• [To do] Nothing in the entries may change when you repeat them, and no images may appear.

• [Collected data]
........

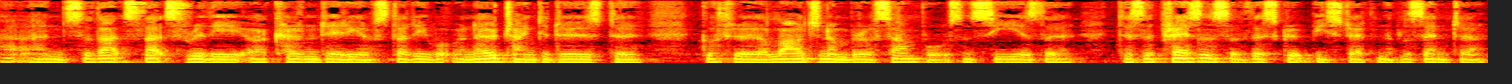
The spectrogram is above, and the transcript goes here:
Uh, and so that's that's really our current area of study. What we're now trying to do is to go through a large number of samples and see is the does the presence of this group B strep in the placenta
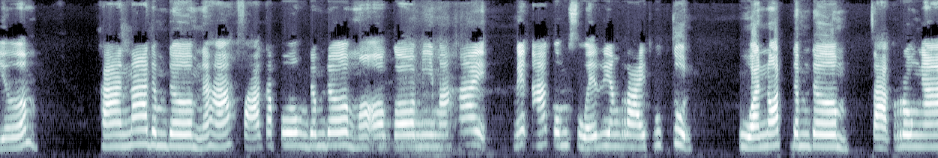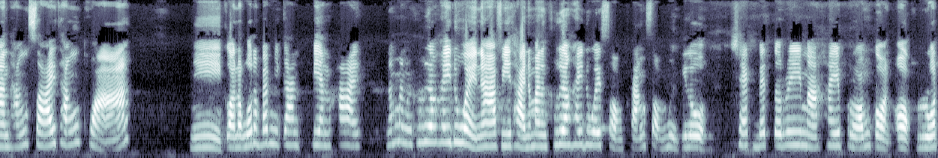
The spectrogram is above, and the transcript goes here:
เยิ้มคานหน้าเดิมๆนะคะ ฝากระโปรงเดิมๆมออกมีมาให้เม็ดอาร์กลมสวยเรียงรายทุกจุด หัวน็อตเดิมๆ จากโรงงานทั้งซ้ายทั้งขวา นี่ก่อนออกรถแป๊บมีการเปลี่ยนถ่ายน้ำมันเครื่องให้ด้วยนะคะฟรีถ่ายน้ำมันเครื่องให้ด้วย 2 ครั้ง 20,000กิโลเช็คแบตเตอรี่มาให้พร้อมก่อนออกรถ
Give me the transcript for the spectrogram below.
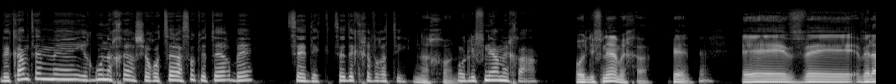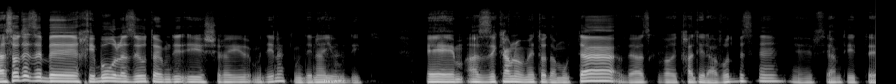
והקמתם אה, ארגון אחר שרוצה לעסוק יותר בצדק, צדק חברתי, נכון. עוד לפני המחאה. עוד לפני המחאה, כן. כן. ולעשות את זה בחיבור לזהות של המדינה כמדינה Mhm. יהודית. אה, אז הקמנו באמת עוד עמותה, ואז כבר התחלתי לעבוד בזה. אה, סיימתי את, אה,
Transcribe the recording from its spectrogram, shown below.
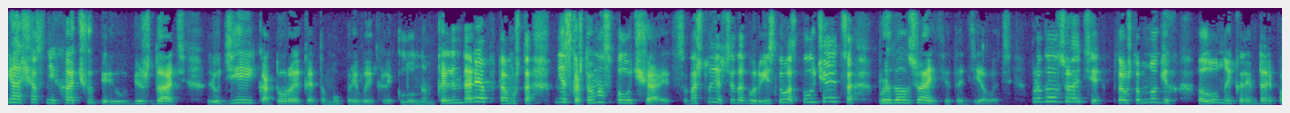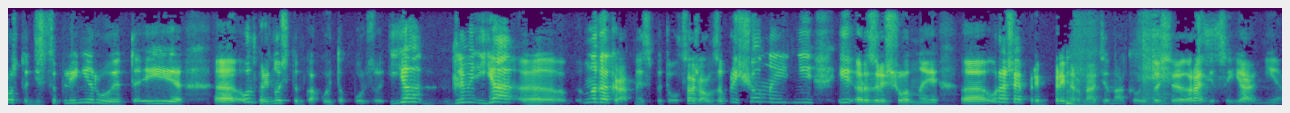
Я сейчас не хочу переубеждать людей, которые к этому привыкли, к лунным календарям, потому что мне скажут, а у нас получается. На что я всегда говорю, если у вас получается, продолжайте это делать. Продолжайте, потому что многих лунный календарь просто дисциплинирует, и э, он приносит им какую-то пользу. Я, для я э, многократно испытывал, сажал запрещенные дни и разрешенные, э, урожай при, примерно одинаковый. То есть э, разницы я не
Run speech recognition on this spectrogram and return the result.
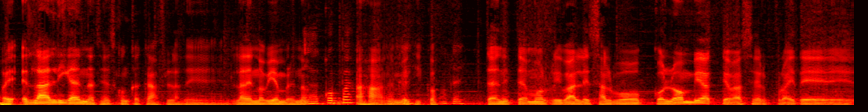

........

• [Exercise output]
The spectrogram is above, and the transcript goes here:
Uh, and so that's that's really our current area of study. What we're now trying to do is to go through a large number of samples and see is the does the presence of this group B strep in the placenta
The spectrogram is above, and the transcript goes here:
เยิ้มคานหน้าเดิมๆนะคะ ฝากระโปรงเดิมๆมออกมีมาให้เม็ดอาร์กลมสวยเรียงรายทุกจุด หัวน็อตเดิมๆ จากโรงงานทั้งซ้ายทั้งขวา นี่ก่อนออกรถแป๊บมีการเปลี่ยนถ่ายน้ำมันเครื่องให้ด้วยนะคะฟรีถ่ายน้ำมันเครื่องให้ด้วย 2 ครั้ง 20,000กิโลเช็คแบตเตอรี่มาให้พร้อมก่อนออกรถ
Give me the transcript for the spectrogram below.
והקמתם אה, ארגון אחר שרוצה לעסוק יותר בצדק, צדק חברתי, נכון. עוד לפני המחאה. עוד לפני המחאה, כן. כן. ולעשות את זה בחיבור לזהות של המדינה כמדינה Mhm. יהודית. אה, אז הקמנו באמת עוד עמותה, ואז כבר התחלתי לעבוד בזה. אה, סיימתי את, אה,
Transcribe the recording from its spectrogram, shown below.
Я сейчас не хочу переубеждать людей, которые к этому привыкли, к лунным календарям, потому что мне скажут, а у нас получается. На что я всегда говорю, если у вас получается, продолжайте это делать. Продолжайте, потому что многих лунный календарь просто дисциплинирует, и э, он приносит им какую-то пользу. Я, для я э, многократно испытывал, сажал запрещенные дни и разрешенные, э, урожай при, примерно одинаковый. То есть э, разницы я не
Run speech recognition on this spectrogram and return the result.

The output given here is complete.